History buffs can continue their deep dive at Heritage Park Historical Village, which features 14 restored buildings, including an 1896 Hudson Bay Outpost. Tours of the grounds and adjacent museum give visitors an in-depth glimpse into the challenges and joys of life for the area’s early settlers.
Nestled on the shores of Saskatoon Lake, the Saskatoon Island Provincial Park serves up tranquil views, calm water and the chance to see migrating trumpeter swans. This bird species earned its name for its loud, trumpet-like call, but it might be best known for its graceful appearance. Wingspans often exceed 10 feet.
Trails to Natural Treasures
Running through the heart of Grande Prairie, Muskoseepi Park is an innovative and extensive 1,100-acre green space that has been a gathering place for locals since the earliest settlers. These days, there are six distinct areas of the park, including a fishing pond stocked with rainbow trout.
Days of Music and Rodeos
Grande Prairie locals have learned how to take advantage of the region’s pleasantly mild summers. The result is a series of festivals that celebrate the rugged history and fun-loving mentality of today’s residents. Stompede, a five-day rodeo held in June every year since 1977, sees as many as 50,000 visitors converge on the city for pro-level rodeo competition. Spectators can watch thrilling chuck wagon racing, win stuffed animals on the midway, peruse arts and crafts and enjoy tasty treats. The Bear Creek Folk Festival is another summer classic, featuring 30 artists from across the country on four stages. Despite its considerable size and scope, Bear Creek is the rare family-friendly music festival.

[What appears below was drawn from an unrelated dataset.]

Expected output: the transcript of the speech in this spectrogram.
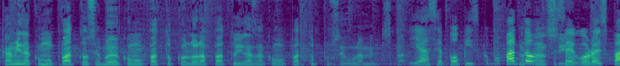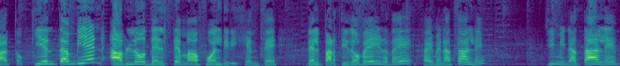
camina como pato, se mueve como pato, colora pato y gasta como pato, pues seguramente es pato. Y hace popis como pato, sí. seguro es pato. Quien también habló del tema fue el dirigente del Partido Verde, Jaime Natale, Jimmy Natale,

For More Information
City of Camrose
Grande Prairie Regional Tourism Association